The New Challenge: Security

Automobile manufacturers need the expertise of suppliers, who also benefit from the competences of external partners – for example, in the development of software for automotive security. Dipl.-Ing. André Zeh, owner and managing director of F+S Fleckner und Simon Informationstechnik GmbH, explains important aspects of this issue.

André ZehMr. Zeh, automotive security is about protecting unauthorised access to sensitive data. Which data needs to be protected in a motor vehicle?

Dipl.-Ing. André Zeh: In the past, security was relevant primarily for two areas: the key system, to protect the vehicle against theft; and access for maintenance, to prevent manipulation of the motor or tachometer.

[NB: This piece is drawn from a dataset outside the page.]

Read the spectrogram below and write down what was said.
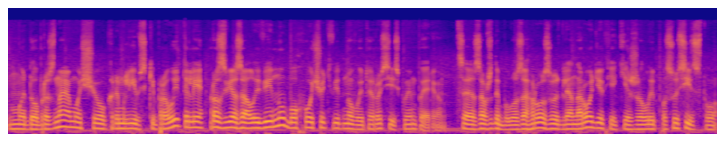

But that is changing now. Autonomous driving, or to be more correct, partially or fully automatic driving, requires technological interfaces for the transfer of data between vehicles and the infrastructure, such as traffic lights. Of course, these new interfaces must be protected against manipulation.

In other words, cars will have more interfaces that require protection?

Zeh: Yes, but unfortunately it’s not that simple. Because not only the new interfaces, but all functions have to be protected – and not only against access from outside: the controllers in a vehicle must also be protected from each other.

Do you actually expect attacks on one controller by another?

Zeh: There is no absolute security; an interface can be hacked. In the event that one controller is “taken over” it is necessary to prevent the attacker from taking control of the entire vehicle. A knight’s castle was also built with the knowledge that several ramparts are better than just one.

Are multi-stage attack scenarios really conceivable?

Zeh: Yes, just to give one example: ethical hackers – experts who uncover weak spots so they can be eliminated – were able to hack a Jeep in 2015 because its infotainment system was not secure. From there the hackers were able to manipulate the gateway and all other controllers, which allowed them to operate the vehicle as if by remote control.

Such attacks have to be prevented in the future. If an interface is hacked, it is important that only that one function is “lost” and not the entire vehicle!

Do you have ideas for how to protect the controllers?

Zeh: Of course, we already have a few ideas, but one cannot just do whatever one pleases. We need international standards so that the infrastructure can communicate securely with the vehicles and the vehicles with each other.

Automotive manufacturers and security experts from the Fraunhofer Institute SIT, for example, are currently developing standards and encryption technologies for vehicles and for the infrastructure.

And if everything is standardised? Why is your competence still needed?

Zeh: If you have ever tried to read a standard, then you know that it is not easy, and that is not only because of the awkward wording. For one thing, one needs a great deal of expertise to be able to understand and apply a standard...

...and you have this expertise?

Zeh: Yes, we have the qualified experts in our team and I myself, for example, worked in IT security at T-Systems. In addition, we have extensive experience with automotive embedded systems from a wide range of areas, such as display systems, infotainment, active chassis control, power train, but also the "security classic" immobilizer.

That answers the one question, but I interrupted you. What does one need besides expertise to understand a standard?

Zeh: Security is only as strong as the weakest link in the chain. To make every single controller secure, it is therefore necessary to understand the communication structure of the vehicle. One also needs good processes for the error-free implementation of security solutions. But the most important thing is to be aware of all potential problems.

Awareness of problems – is that not taken care of by the standard?

Zeh: I’m afraid not. We have been working for years as experts in the field of functional safety. Management and developers almost always underestimate the challenges of functional safety in systems.

It will be similar with respect to security: the developers will think they only have to integrate a few encryptions. But if they do so without proper understanding of the architecture and potential attack scenarios, it can easily happen that they will open back doors and even entire gateways that allow hackers to break the encryption.

Do you believe that F+S is better prepared for this task than other suppliers?

Zeh: Our experience speaks for us. For more than 15 years we have been developing software for the automotive sector and providing consultation services related to quality and processes.

We choose our development engineers on the basis of their ability to work in a disciplined, process-compliant environment. They are then trained by our experts for the particular processes and encouraged to comply with them. To put it colloquially: our developers learn the processes from the cradle on.

And how do you help your customers specifically?

Zeh: We understand the requirements of security – both with respect to the process technology and implementation. Our consultants and development engineers have the expertise and the necessary awareness of problems for proper implementation of the tasks. That enables us to help our customers to supplement their process descriptions to include the issue of security and also to achieve error-free implementation of these processes.

Doesn't that make your customers dependent on you?

Zeh: We attain customer loyalty thorough quality, not through secrecy. We make our know-how transparent from the beginning – in the product specifications, in the design and test documents and in the process descriptions. If needed, we are also glad to train our customers’ employees. That is another reason why our customers have been working with us for so many years.

Our customers do not become dependent on us. And because we make our expertise available so that others can use it, we can always create free capacities to accept new challenges.

Good luck, then, in making our cars secure for the future!